Scientist of the Day - Carl Friedrich Gauss
Carl Friedrich Gauss, a German mathematician, was born Apr. 30, 1777. It is hard to talk about mathematicians in these notices, because for those of us (most of us) who are not advanced mathematicians, it is difficult to appreciate their accomplishments, and simply saying that someone invented the method of least squares (as Gauss did) means little if you have never used the method of least squares. But this much we can all appreciate: in the estimation of many mathematicians and historians of mathematics, Gauss is considered one of the three greatest mathematicians in the entire history of Western civilization, which puts him in pretty good company, since his two companions in this triumvirate are usually Archimedes and Isaac Newton.
Gauss’s special interest was arithmetic, and his Disquisitiones arithmeticae, published in 1801, demonstrated to all contemporary mathematicians that a genius walked among them. Gauss finished the manuscript in 1798, when he was just 21 years old, so one might guess that Gauss was a child prodigy, which indeed he was. He had a photographic memory, as well as an uncanny ability to do long calculations in his head. It was said that when doing astronomical calculations that required logarithms, which are typically 10 digit numbers in log tables, he would often just recall the logarithms instead of bothering to look them up.

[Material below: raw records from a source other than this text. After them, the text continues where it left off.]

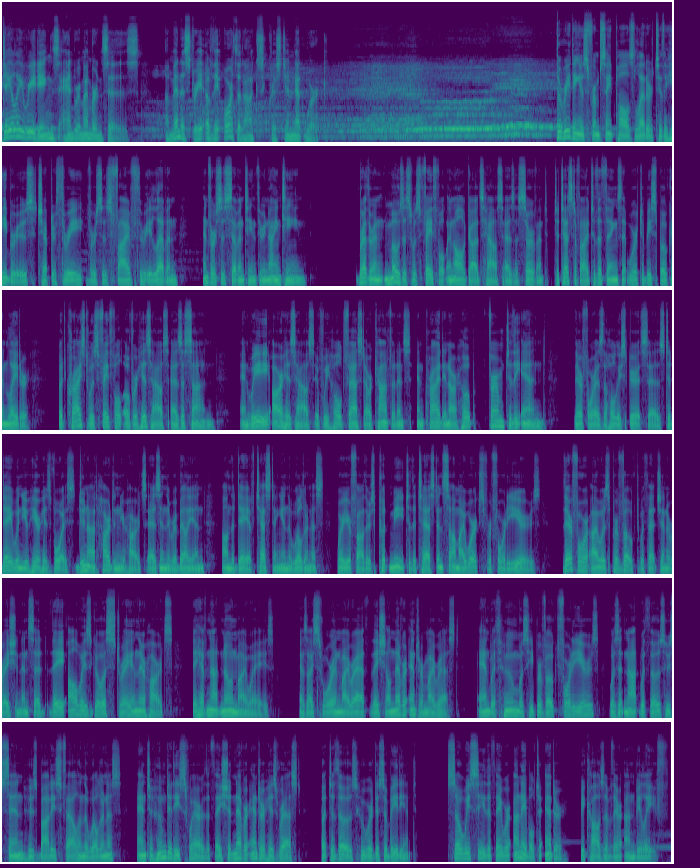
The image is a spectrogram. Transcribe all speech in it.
Daily Readings and Remembrances, a ministry of the Orthodox Christian Network. The reading is from St. Paul's letter to the Hebrews, chapter 3, verses 5 through 11, and verses 17 through 19. Brethren, Moses was faithful in all God's house as a servant, to testify to the things that were to be spoken later. But Christ was faithful over his house as a son. And we are his house if we hold fast our confidence and pride in our hope firm to the end. Therefore, as the Holy Spirit says, Today when you hear his voice, do not harden your hearts as in the rebellion on the day of testing in the wilderness, where your fathers put me to the test and saw my works for forty years. Therefore I was provoked with that generation, and said, They always go astray in their hearts, they have not known my ways. As I swore in my wrath, they shall never enter my rest. And with whom was he provoked forty years? Was it not with those who sinned, whose bodies fell in the wilderness? And to whom did he swear that they should never enter his rest, but to those who were disobedient? So we see that they were unable to enter because of their unbelief.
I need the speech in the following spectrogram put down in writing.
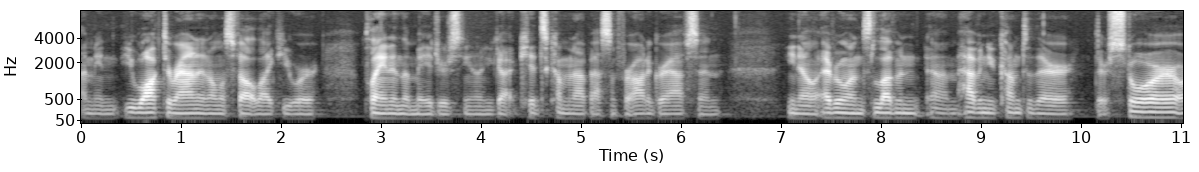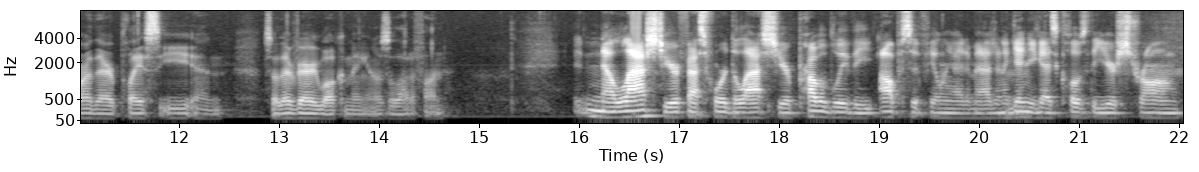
I mean, you walked around and almost felt like you were playing in the majors. You know, you got kids coming up asking for autographs, and you know, everyone's loving um, having you come to their their store or their place to eat, and so they're very welcoming. and It was a lot of fun. Now, last year, fast forward to last year, probably the opposite feeling, I'd imagine. Mm-hmm. Again, you guys closed the year strong,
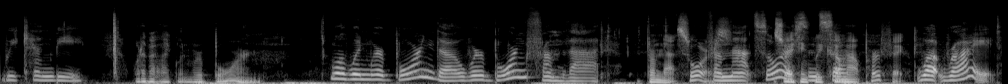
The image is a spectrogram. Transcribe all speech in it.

Although he started out as a pure mathematician, Gauss ventured into astronomy in 1801, when the first asteroid, Ceres, was discovered (second image). The discoverer, Giuseppe Piazzi, observed Ceres for only a short while before it was lost behind the sun, and he did not have enough data to calculate its orbit and thus predict where it might be at some future time. Ceres had been discovered and then irretrievably lost, or so it was thought. Gauss saw this as a suitable challenge for a mathematician, and in reasonably short order, he worked out a method to generate the asteroid's orbit from the few observations gathered by Piazzi. Sure enough, Ceres was spotted later that same year, reappearing on the other side of the sun at the very position that Gauss predicted. Gauss published an account of his new methods of calculating orbits in Theoria motus corporum coelestium (1809), and these techniques were to become essential equipment for later astronomers, as more and more asteroids were discovered and lost in the century to come. We have both the Disquisitiones arithmeticae and the Theoria motus in our History of Science Collection, along with many other works by Gauss.
Modern mathematicians have recently begun composing and collecting one-liners involving Gauss, most of them making the same point, that Gauss had mathematical powers denied to the rest of us. Two examples are “Gauss can recite the digits of π – backwards", and “Gauss played himself in a zero-sum game, and won $50." There is at least one website devoted to these Gauss jokes, where they are called "Gauss facts”, which seems to be a lame name for a joke genre. We would prefer “Gaussism” and hereby coin the term. If you scroll through this website, where there are many pages of Gaussisms, you will see why few mathematicians are hired as writers for the Jimmy Fallon Show. But there are a few, such as the two we chose above, that are worthy of the great Gauss.
There is a statue of Gauss in Braunschweig in Lower Saxony (third image), and a bust on his funeral monument in Göttingen (fourth image). The oil portrait is in the collection of the Berlin-Brandenberg Academy of Sciences and Humanities (first image).
Dr. William B. Ashworth, Jr., Consultant for the History of Science, Linda Hall Library and Associate Professor, Department of History, University of Missouri-Kansas City. Comments or corrections are welcome; please direct to firstname.lastname@example.org.